First, a confession. I attended four different middle schools and three different high schools. I managed to take Earth Science, Environmental Science, and then Biology five times over before pursuing a liberal arts degree. I never learned much of anything about chemistry in school, so that bar may be artificially low.
The Disappearing Spoon by Sam Kean is a wandering, at times rambling, collection of stories that winds along with the Periodic Table of Elements. Like a good liberal arts science class, the book does not get too in depth with hard science, and instead focuses on the history of the discoveries, the people in involved, how new findings impacted the world both politically and economically.
I had no problem with Kean’s style, but I know others have complained that the work was too hard to follow. The technical, science aspects were never over my head, so I think the complaints likely come from how the book is structured. If you head in looking for a basic primer on the elements that follows the Period Table exactly, you are likely going to be frustrated.
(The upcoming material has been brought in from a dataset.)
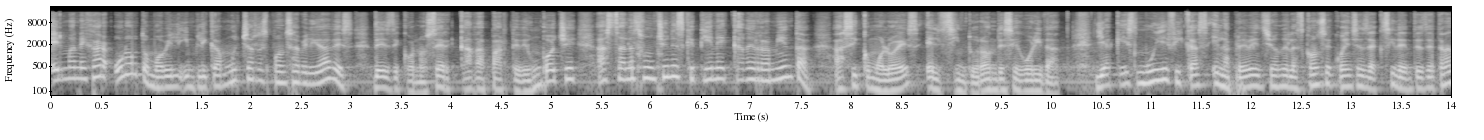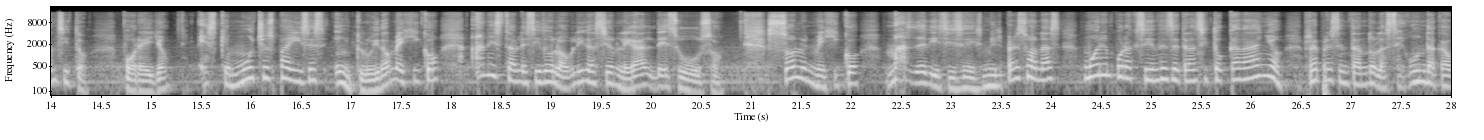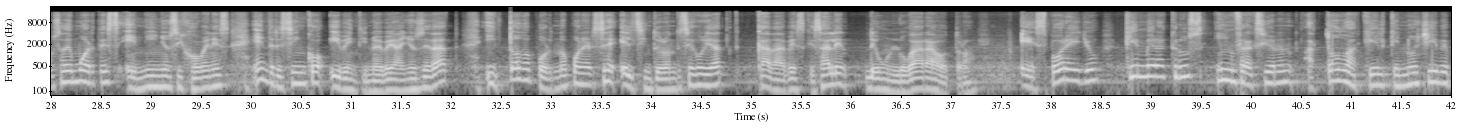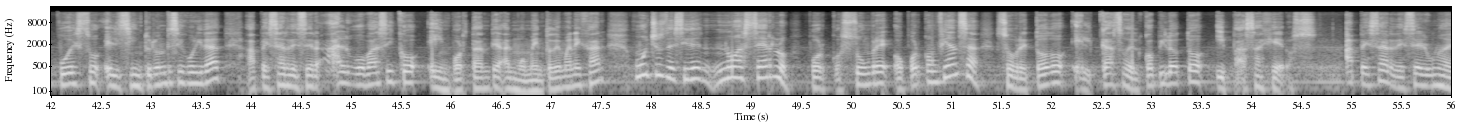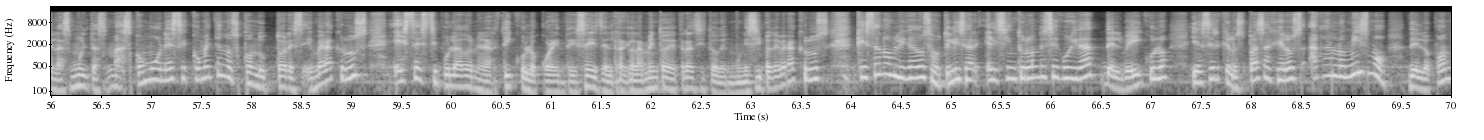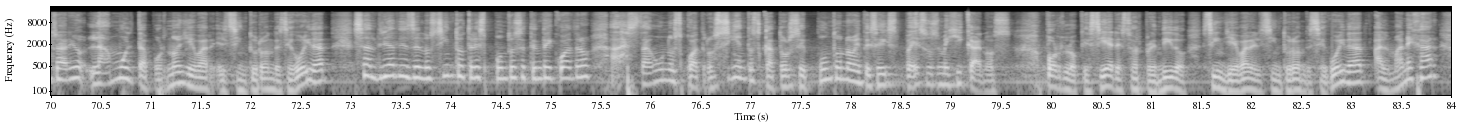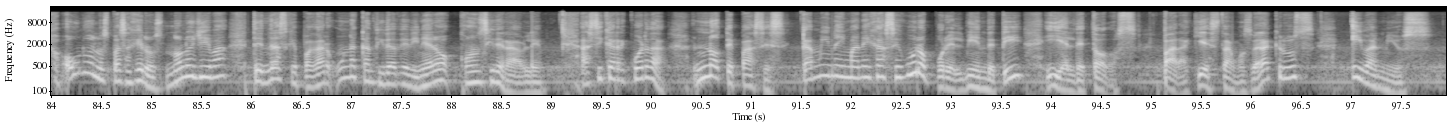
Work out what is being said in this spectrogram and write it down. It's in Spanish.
El manejar un automóvil implica muchas responsabilidades, desde conocer cada parte de un coche hasta las funciones que tiene cada herramienta, así como lo es el cinturón de seguridad, ya que es muy eficaz en la prevención de las consecuencias de accidentes de tránsito. Por ello, es que muchos países, incluido México, han establecido la obligación legal de su uso. Solo en México, más de 16.000 personas mueren por accidentes de tránsito cada año, representando la segunda causa de muertes en niños y jóvenes entre 5 y 29 años de edad, y todo por no ponerse el cinturón de seguridad cada vez que salen de un lugar a otro. Es por ello que en Veracruz infraccionan a todo aquel que no lleve puesto el cinturón de seguridad, a pesar de ser algo básico e importante al momento de manejar, muchos deciden no hacerlo por costumbre o por confianza, sobre todo el caso del copiloto y pasajeros. A pesar de ser una de las multas más comunes que cometen los conductores en Veracruz, está estipulado en el artículo 46 del reglamento de tránsito del municipio de Veracruz que están obligados a utilizar el cinturón de seguridad del vehículo y hacer que los pasajeros hagan lo mismo. De lo contrario, la multa por no llevar el cinturón de seguridad saldría desde los 103.74 hasta unos 414.96 pesos mexicanos. Por lo que si eres sorprendido sin llevar el cinturón de seguridad al manejar o uno de los pasajeros no lo lleva, tendrás que pagar una cantidad de dinero considerable. Así que recuerda, no te pases, camina y maneja seguro por el bien de ti y el de todos. Para aquí estamos Veracruz, Iván Muse.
If you’re looking for the perfect compendium of somewhat gossipy science anecdotes and facts to beef up your trivia team’s weakest subject – you’ve found the perfect book.
Did you know that modern archaeologists are able to track Lewis and Clark’s trek across the frontier by looking for unusually high mercury deposits in former latrine sites?
Do you know why aluminum was chosen for the Washington Monument cap?
Did you know there was once a naturally occurring nuclear reactor in what is modern day Gabon?
These pop science facts and more are littered throughout The Disappearing Spoon. It’s a great read to inspire further research, and the closest thing I can imagine to a summer beach read for the science genre.